Agreed… but to be honest there are _many_ replacements for C, the problem is that they tend to have a multitude of problems, if we count compiled, non-managed, non-interpreted code I know only three alternatives, at least supporting direct access to the huge pool of C libraries (which is for most people _the_ requirement): – <notextile>C++</notextile> as you said adds its own stupidity; and since it does not really restrict the use of C++ you have you end up with the same problems and more, ugh! – trying to evolve C/<notextile>C++</notextile> further we get things like D, unfortunately the quite still proprietary native of that language made it quite unusable on the long run; – similarly, Apple is high on ObjectiveC; I haven’t tried it much, even though I know GCC has some basic support, but most of the new syntax and features seem to be available only as Apple proprietary extensions rather (ObjectiveC 2.0).There are then a few other sector-specific languages, but are either compiled to bytecode and managed by a VM or re-compiled: – Sun’s Java, which tries to learn from the mistake of <notextile>C++</notextile> but adds further problems especially with performance on the non-supported architectures and operating systems; – Microsoft’s/ECMA’s C#, which I sincerely like as a language, as it feels like <notextile>C++</notextile> done the right way, which still has trouble with the royalty-free patent licensing, and still has trouble with the overhead due to compiled code; – GNOME’s Vala is something I want to look into myself; re-compiling into C should allow enough flexibility to use the huge pool of ready-made libraries and the ability to use GObject to introspect the libraries directly is definitely useful.Unfortunately in all these cases, you still need to do something to handle the current libraries, and sometimes it even gets easier to line-by-line port a library from language to another (think of TagLib#) rather than accessing an already-existing implementation.

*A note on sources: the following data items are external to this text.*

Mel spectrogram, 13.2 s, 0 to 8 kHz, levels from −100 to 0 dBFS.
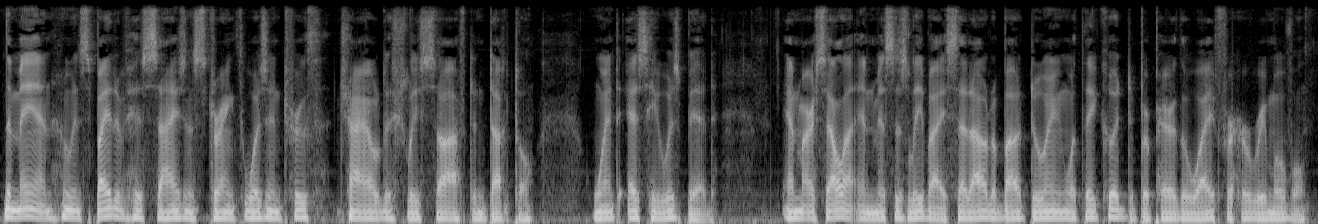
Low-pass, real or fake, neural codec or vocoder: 7.2 kHz; real; none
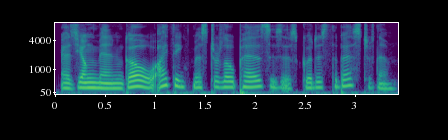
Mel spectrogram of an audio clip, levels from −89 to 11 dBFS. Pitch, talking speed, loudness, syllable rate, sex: 190 Hz, 280 wpm, -19 LUFS, 5.2 syllables/s, female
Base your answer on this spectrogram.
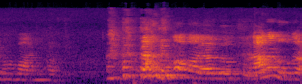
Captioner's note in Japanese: ハハハ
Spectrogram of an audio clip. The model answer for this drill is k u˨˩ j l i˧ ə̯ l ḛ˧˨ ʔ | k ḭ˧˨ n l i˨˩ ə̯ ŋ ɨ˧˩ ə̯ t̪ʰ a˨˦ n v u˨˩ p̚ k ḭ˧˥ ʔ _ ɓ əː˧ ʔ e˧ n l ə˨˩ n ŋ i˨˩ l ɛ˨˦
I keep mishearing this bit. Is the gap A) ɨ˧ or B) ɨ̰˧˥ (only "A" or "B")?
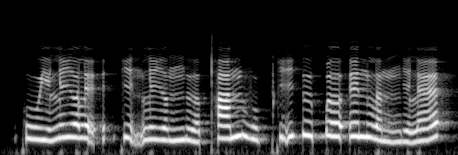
A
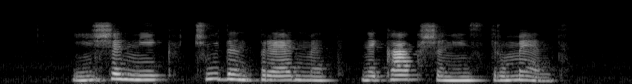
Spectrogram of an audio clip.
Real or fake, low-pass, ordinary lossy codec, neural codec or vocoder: real; 7.2 kHz; Opus, 32 kbps; none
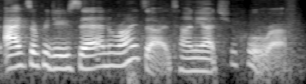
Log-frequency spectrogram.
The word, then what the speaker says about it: Chukwurah: Finally, on the couch with us is actor, producer, and writer, Tonia Chukwurah.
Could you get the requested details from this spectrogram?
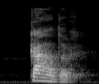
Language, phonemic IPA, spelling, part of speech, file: Dutch, /ˈkadər/, kader, noun / verb, Nl-kader.ogg
- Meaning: 1. frame 2. cadre, framework 3. cadre, member of the core group of a political organization 4. the cadres of a political organization, collectively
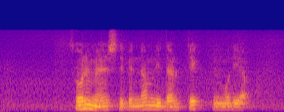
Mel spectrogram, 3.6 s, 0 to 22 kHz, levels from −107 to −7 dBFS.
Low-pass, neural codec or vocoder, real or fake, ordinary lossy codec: 7.2 kHz; codec, 16 kHz, 0.4 kbps, LongCat-Audio-Codec; fake; Opus, 64 kbps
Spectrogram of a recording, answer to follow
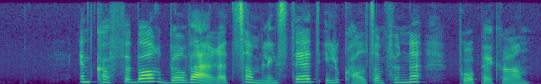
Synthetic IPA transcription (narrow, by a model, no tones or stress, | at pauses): eːnkʰɑfəbɑːʁbøːʁʋæːʁəɛt̪sɑmlɪŋst̪ʰeːd̪iːlʊkʰɑːlsɑmfʉnəpʰoːpeːkəʁhɑn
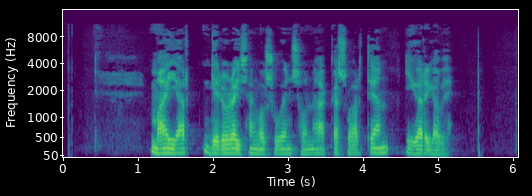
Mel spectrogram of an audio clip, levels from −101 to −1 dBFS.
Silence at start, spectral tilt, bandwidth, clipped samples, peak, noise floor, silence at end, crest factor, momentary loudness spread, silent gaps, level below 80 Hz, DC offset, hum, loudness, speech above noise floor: 1.2 s; -5.5 dB/octave; 11.5 kHz; under 0.1%; -6 dBFS; -72 dBFS; 0.5 s; 22 dB; 10 LU; none; -56 dBFS; under 0.1%; none; -27 LUFS; 45 dB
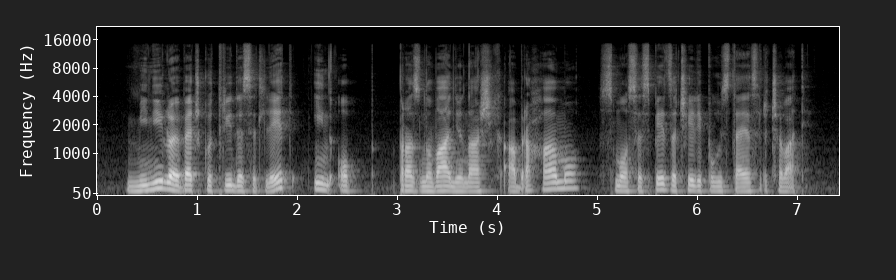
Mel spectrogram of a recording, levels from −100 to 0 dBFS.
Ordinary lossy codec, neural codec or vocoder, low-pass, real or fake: none; none; 14.4 kHz; real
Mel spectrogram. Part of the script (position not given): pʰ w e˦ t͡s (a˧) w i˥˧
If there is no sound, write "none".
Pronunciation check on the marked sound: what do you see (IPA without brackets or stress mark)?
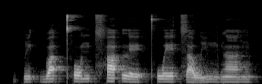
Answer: a˨˩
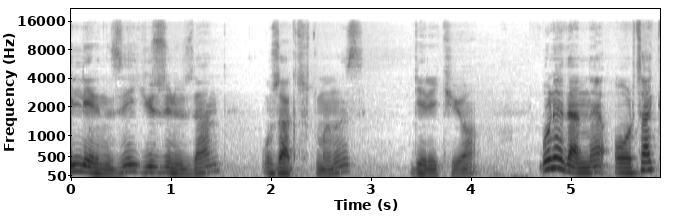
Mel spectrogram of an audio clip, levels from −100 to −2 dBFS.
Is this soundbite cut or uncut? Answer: cut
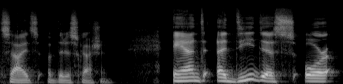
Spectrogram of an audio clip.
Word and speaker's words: Adidas: And Adidas, or Adidas, as some of our friends pronounce it, has retracted their opposition to the Black Lives Matter 3-stripe design.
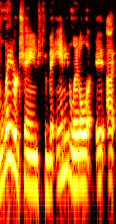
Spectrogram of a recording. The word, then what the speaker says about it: Lytle: changed to the annie little i i hope i'm saying that right it might be lytle um it's spelled l-y-t-l-e um it was later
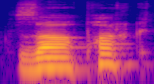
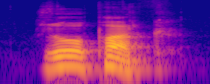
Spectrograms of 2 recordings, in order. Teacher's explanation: eyni cinsli qoşa saitlər yanaşı gələndə iki qoşa saitdən biri düşür, digəri uzun tələffüz olunur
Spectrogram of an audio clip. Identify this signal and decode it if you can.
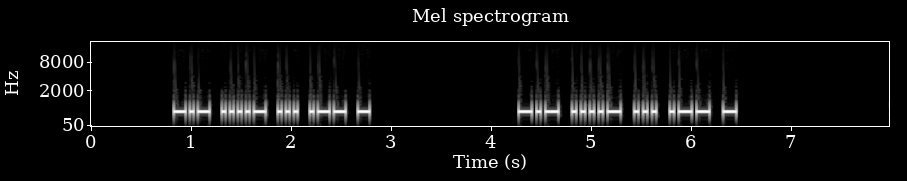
Morse code, heard as a keyed tone, about 30 wpm, 700 Hz. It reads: K4SWT K4SWT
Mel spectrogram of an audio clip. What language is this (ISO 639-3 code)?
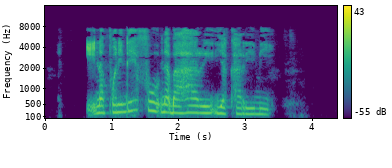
swa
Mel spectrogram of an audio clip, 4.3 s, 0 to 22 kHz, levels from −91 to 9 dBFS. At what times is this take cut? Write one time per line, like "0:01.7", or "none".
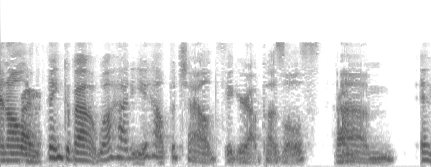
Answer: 0:03.3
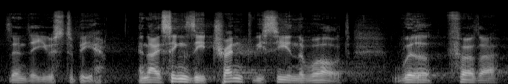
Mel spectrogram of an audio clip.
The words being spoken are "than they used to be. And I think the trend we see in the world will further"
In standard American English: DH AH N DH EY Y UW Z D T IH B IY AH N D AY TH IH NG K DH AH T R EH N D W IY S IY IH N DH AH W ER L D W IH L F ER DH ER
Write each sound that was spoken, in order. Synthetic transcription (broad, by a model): DH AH N DH EY Y UW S T IH B IY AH N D AY TH IH NG K DH AH T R EH N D W IY S IY IH N DH AH W ER L D W IH L F ER DH ER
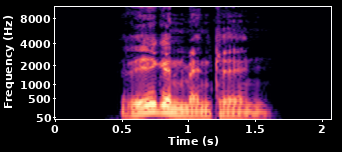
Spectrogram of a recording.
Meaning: dative plural of Regenmantel
- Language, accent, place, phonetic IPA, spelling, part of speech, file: German, Germany, Berlin, [ˈʁeːɡn̩ˌmɛntl̩n], Regenmänteln, noun, De-Regenmänteln.ogg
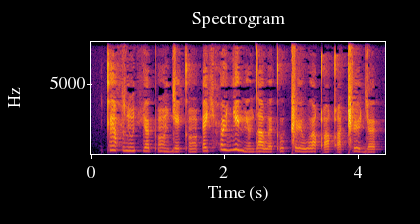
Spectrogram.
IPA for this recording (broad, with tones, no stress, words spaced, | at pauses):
kʼɛ̃˥˧ħʎũ˧˩ çœ˧˩pʼõ˧˩ ɟe˩ kʼõ˩ ʔɛ˧˩çħø˥˧ʎe˥˧mʲõ˩ da˧˩wə˩kʼu˧˩ ǁø˧˩wo˧˩qʼœ˩qʼə˩ ǁʰø˧˩ɟœ˩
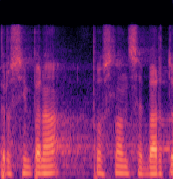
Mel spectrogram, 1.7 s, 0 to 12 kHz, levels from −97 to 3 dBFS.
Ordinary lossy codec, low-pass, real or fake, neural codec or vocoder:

And since you’re much *much* higher on the abstraction level, you’re mostly unable to efficiently handle things such as video decoding (so you end up wrapping FFmpeg, and that’s not always as easy as said).I think the point here is that you have too much content available for C, and so much of that is solid enough not to introduce further security problems, and thus you can only replace it for something that still allows you to mix in C libraries, and give you enough low-level access as C to do things on the lower level (assembler is one example, but even being able to manage the endianness of data structure is important in the network and multimedia domains; and being able to map on-disk – or on-network – data structures directly to memory rather than having to read-and-store is crucial performance-wise for so many uses).And let’s not even start with the fact that there is no real stable way to find out the correct ABI used by C libraries, making the FFI approach not work properly most of the time.